Data records:
◆ ◆ ◆
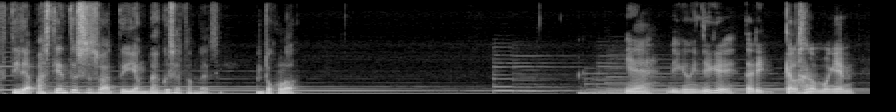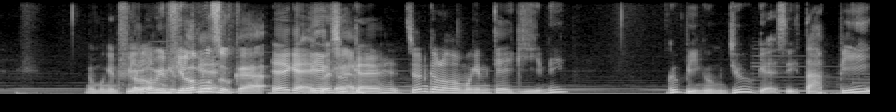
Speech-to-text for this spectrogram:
ketidakpastian itu sesuatu yang bagus atau enggak sih untuk lo Iya, bingung juga ya. Tadi kalau ngomongin ngomongin film, kalau ngomongin gitu, film lo kayak- suka Ya kayak Iya gue kan? suka ya. Cuman kalau ngomongin kayak gini, gue bingung juga sih. Tapi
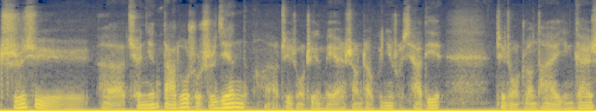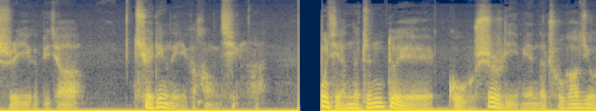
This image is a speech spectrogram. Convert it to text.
持续呃全年大多数时间的啊这种这个美元上涨、贵金属下跌这种状态，应该是一个比较确定的一个行情啊。目前呢，针对股市里面的出高就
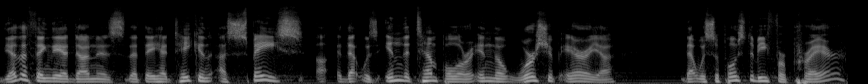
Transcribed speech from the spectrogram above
The other thing they had done is that they had taken a space uh, that was in the temple or in the worship area that was supposed to be for prayer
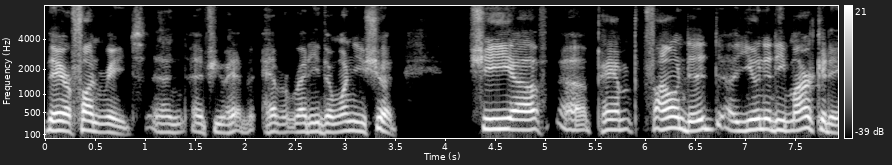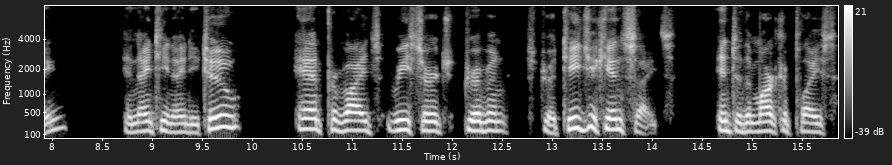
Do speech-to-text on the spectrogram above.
they are fun reads. And if you have, haven't read either one, you should. She, uh, uh, Pam, founded uh, Unity Marketing in 1992 and provides research driven strategic insights into the marketplace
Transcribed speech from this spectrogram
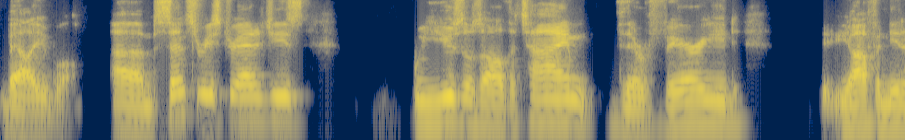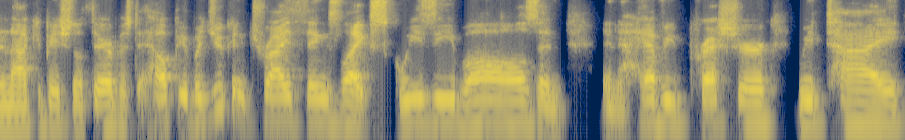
valuable. Um, sensory strategies we use those all the time. They're varied. You often need an occupational therapist to help you but you can try things like squeezy balls and and heavy pressure. We tie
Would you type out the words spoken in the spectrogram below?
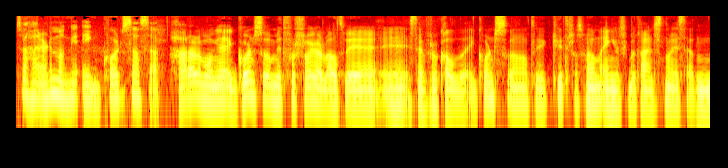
Så her er det mange eggcorns, altså? Her er det mange eggcorns, og mitt forslag er da at vi istedenfor å kalle det eggcorns, at vi kvitter oss med den engelske betegnelsen og isteden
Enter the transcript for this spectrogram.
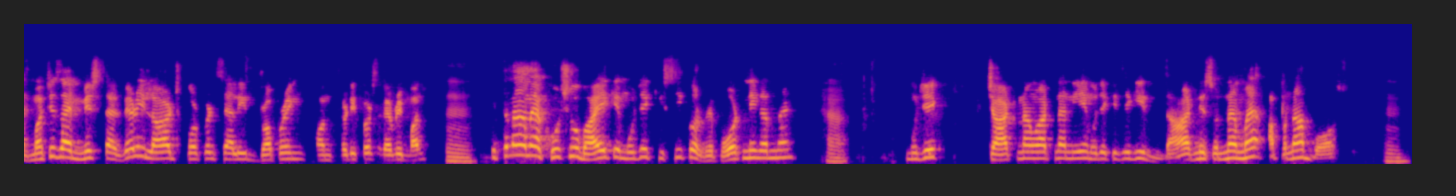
as much as i miss that very large corporate salary dropping on 31st of every month hmm. इतना मैं खुश हूँ भाई कि मुझे किसी को रिपोर्ट नहीं करना है। हाँ. मुझे चाटना वाटना नहीं है मुझे किसी की डांट नहीं सुनना है। मैं अपना बॉस हूँ।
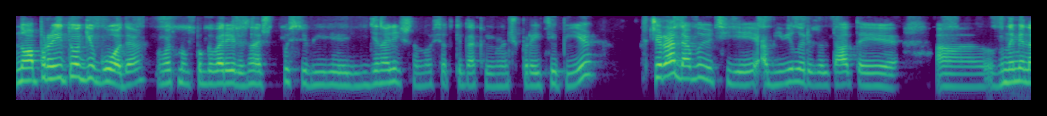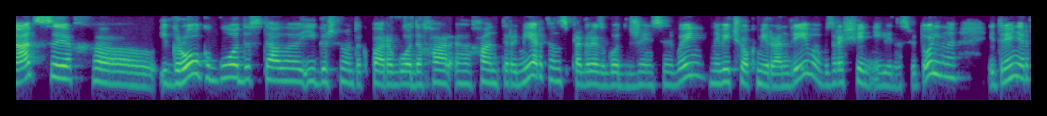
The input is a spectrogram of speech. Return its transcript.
Ну а про итоги года, вот мы поговорили, значит, пусть и единолично, но все-таки так или иначе про ATP. Вчера WTA объявила результаты а, в номинациях. А, игрок года стала Игорь Швенток, пара года э, Хантер Мертенс, прогресс года Джейсон Вейн, новичок Мира Андреева, возвращение Елена Светолина и тренер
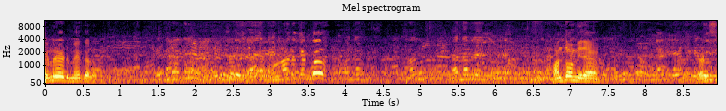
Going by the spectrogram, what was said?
ఏం రేటు మేకలు? పంతొమ్మిదా? ఫ్రెండ్స్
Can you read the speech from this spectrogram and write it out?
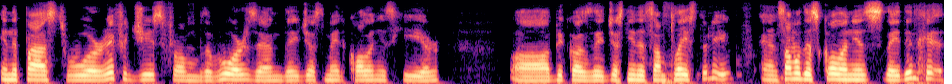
in the past were refugees from the wars and they just made colonies here uh, because they just needed some place to live. And some of these colonies they didn't ha-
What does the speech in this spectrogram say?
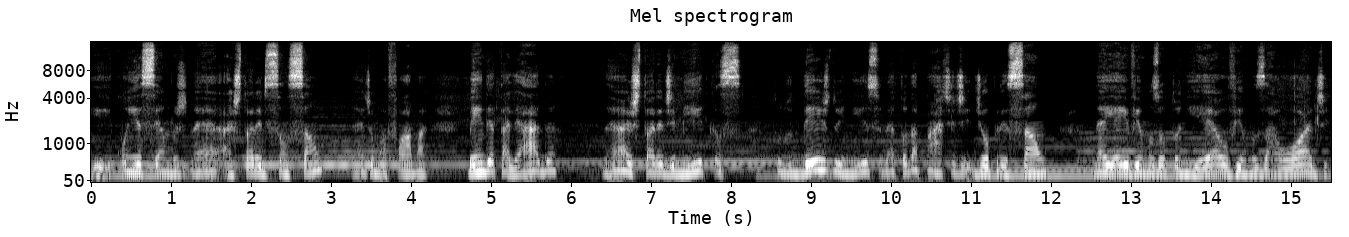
e conhecemos, né, a história de Sansão, né, de uma forma bem detalhada, né, a história de Micas, tudo desde o início, né? toda a parte de, de opressão. Né? E aí vimos Otoniel, vimos a Ode,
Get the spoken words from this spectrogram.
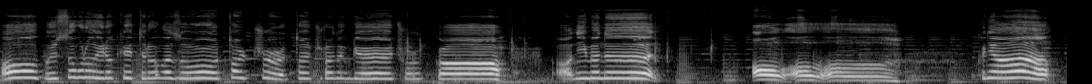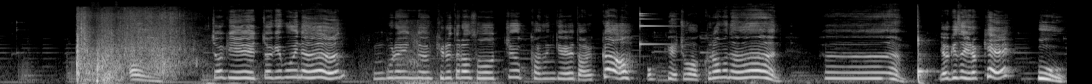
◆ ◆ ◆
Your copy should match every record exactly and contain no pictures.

Speech-to-text for this spectrogram:
ketidakpastian itu sesuatu yang bagus atau enggak sih untuk lo Iya, bingung juga ya. Tadi kalau ngomongin ngomongin film, kalau ngomongin gitu, film lo kayak- suka Ya kayak Iya gue kan? suka ya. Cuman kalau ngomongin kayak gini, gue bingung juga sih. Tapi
This image is a speech spectrogram. Convert it to text.
持续呃全年大多数时间的啊这种这个美元上涨、贵金属下跌这种状态，应该是一个比较确定的一个行情啊。目前呢，针对股市里面的出高就
Transcribed speech from the spectrogram above
The other thing they had done is that they had taken a space uh, that was in the temple or in the worship area that was supposed to be for prayer
Do speech-to-text on the spectrogram above.
they are fun reads. And if you have, haven't read either one, you should. She, uh, uh, Pam, founded uh, Unity Marketing in 1992 and provides research driven strategic insights into the marketplace
Transcribed speech from this spectrogram
valuable. Um, sensory strategies we use those all the time. They're varied. You often need an occupational therapist to help you but you can try things like squeezy balls and and heavy pressure. We tie
Would you type out the words spoken in the spectrogram below?
Så her er det mange eggcorns, altså? Her er det mange eggcorns, og mitt forslag er da at vi istedenfor å kalle det eggcorns, at vi kvitter oss med den engelske betegnelsen og isteden
Enter the transcript for this spectrogram.
as much as i miss that very large corporate salary dropping on 31st of every month hmm. इतना मैं खुश हूँ भाई कि मुझे किसी को रिपोर्ट नहीं करना है। हाँ. मुझे चाटना वाटना नहीं है मुझे किसी की डांट नहीं सुनना है। मैं अपना बॉस हूँ।
The input is a spectrogram of speech. Return its transcript.
Ну а про итоги года, вот мы поговорили, значит, пусть и единолично, но все-таки так или иначе про ATP. Вчера WTA объявила результаты а, в номинациях. А, игрок года стала Игорь Швенток, пара года э, Хантер Мертенс, прогресс года Джейсон Вейн, новичок Мира Андреева, возвращение Елена Светолина и тренер
Going by the spectrogram, what was said?
ఏం రేటు మేకలు? పంతొమ్మిదా? ఫ్రెండ్స్
Can you read the speech from this spectrogram and write it out?
in the past were refugees from the wars and they just made colonies here uh, because they just needed some place to live. And some of these colonies they didn't ha-
What does the speech in this spectrogram say?
e conhecemos, né, a história de Sansão, né, de uma forma bem detalhada, né, a história de Micas, tudo desde o início, né? toda a parte de, de opressão. Né? E aí vimos Otoniel, vimos a Ode,
Get the spoken words from this spectrogram.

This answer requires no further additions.